#### What you should do
Take the line containing "Speech spectrogram above." and each line after it through the end of the data below, and return them exactly, minus any pictures.

#### Records supplied

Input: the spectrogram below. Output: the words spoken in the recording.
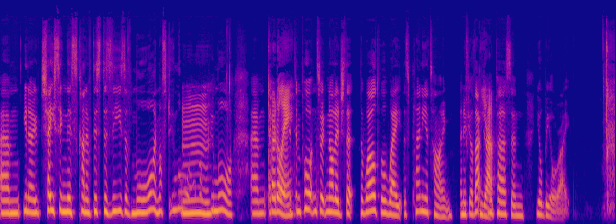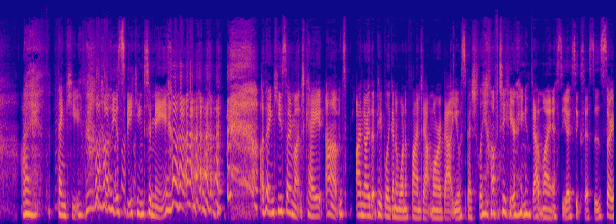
um you know chasing this kind of this disease of more. I must do more mm. must do more. Um totally. it's important to acknowledge that the world will wait. There's plenty of time. And if you're that yeah. kind of person you'll be all right I thank you. You're speaking to me. thank you so much, Kate. Um, I know that people are going to want to find out more about you, especially after hearing about my SEO successes. So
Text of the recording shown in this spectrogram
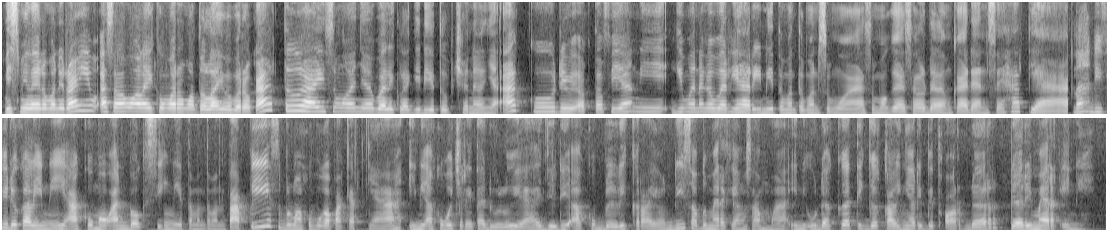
Bismillahirrahmanirrahim. Assalamualaikum warahmatullahi wabarakatuh. Hai semuanya, balik lagi di youtube channelnya aku Dewi Oktaviani. Gimana kabarnya hari ini teman-teman semua? Semoga selalu dalam keadaan sehat ya. Nah di video kali ini aku mau unboxing nih teman-teman. Tapi sebelum aku buka paketnya Ini aku mau cerita dulu ya. Jadi aku beli krayon di satu merek yang sama. Ini udah ketiga kalinya repeat order dari merek ini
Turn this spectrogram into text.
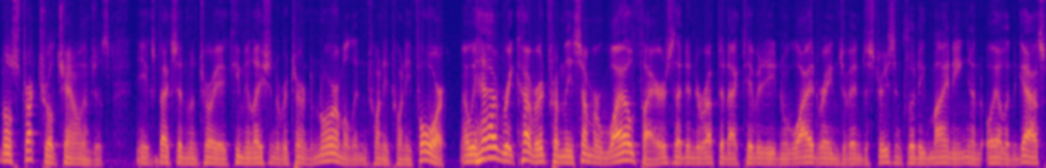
no structural challenges. He expects inventory accumulation to return to normal in 2024. Now, we have recovered from the summer wildfires that interrupted activity in a wide range of industries, including mining and oil and gas,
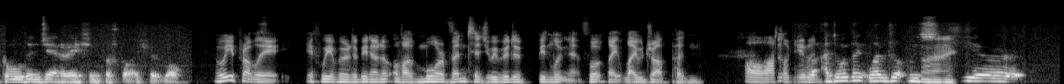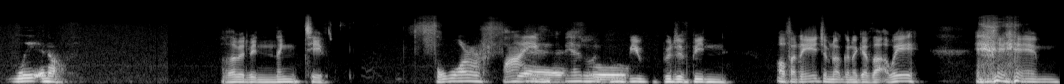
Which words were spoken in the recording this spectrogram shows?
golden generation for Scottish football. We probably, if we would have been of a more vintage, we would have been looking at folk like Laudrup and Oh, Arthur Numan. But I don't think Laudrup was Aye. here late enough Well, that would have been 94, 5. Yeah, I don't so- know. We would have been of an age. I'm not going to give that away. um,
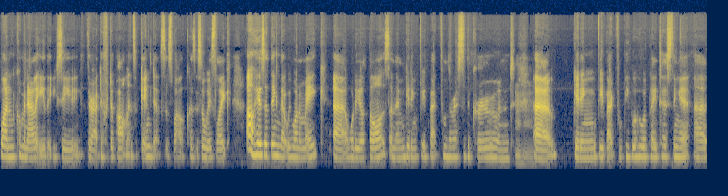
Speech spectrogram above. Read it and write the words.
one commonality that you see throughout different departments of game devs as well, because it's always like, oh, here's a thing that we want to make. Uh, what are your thoughts? And then getting feedback from the rest of the crew and Mhm. uh, getting feedback from people who are playtesting it uh,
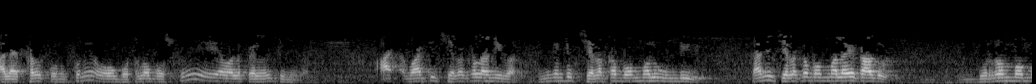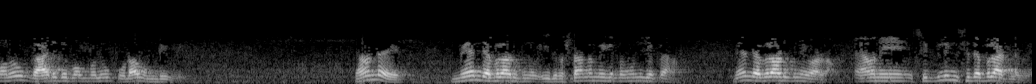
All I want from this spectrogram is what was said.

#### Written solution
Speech spectrogram above. Read it and write the words.
one commonality that you see throughout different departments of game devs as well, because it's always like, oh, here's a thing that we want to make. Uh, what are your thoughts? And then getting feedback from the rest of the crew and Mhm. uh, getting feedback from people who are playtesting it uh,
All I want from this spectrogram is what was said.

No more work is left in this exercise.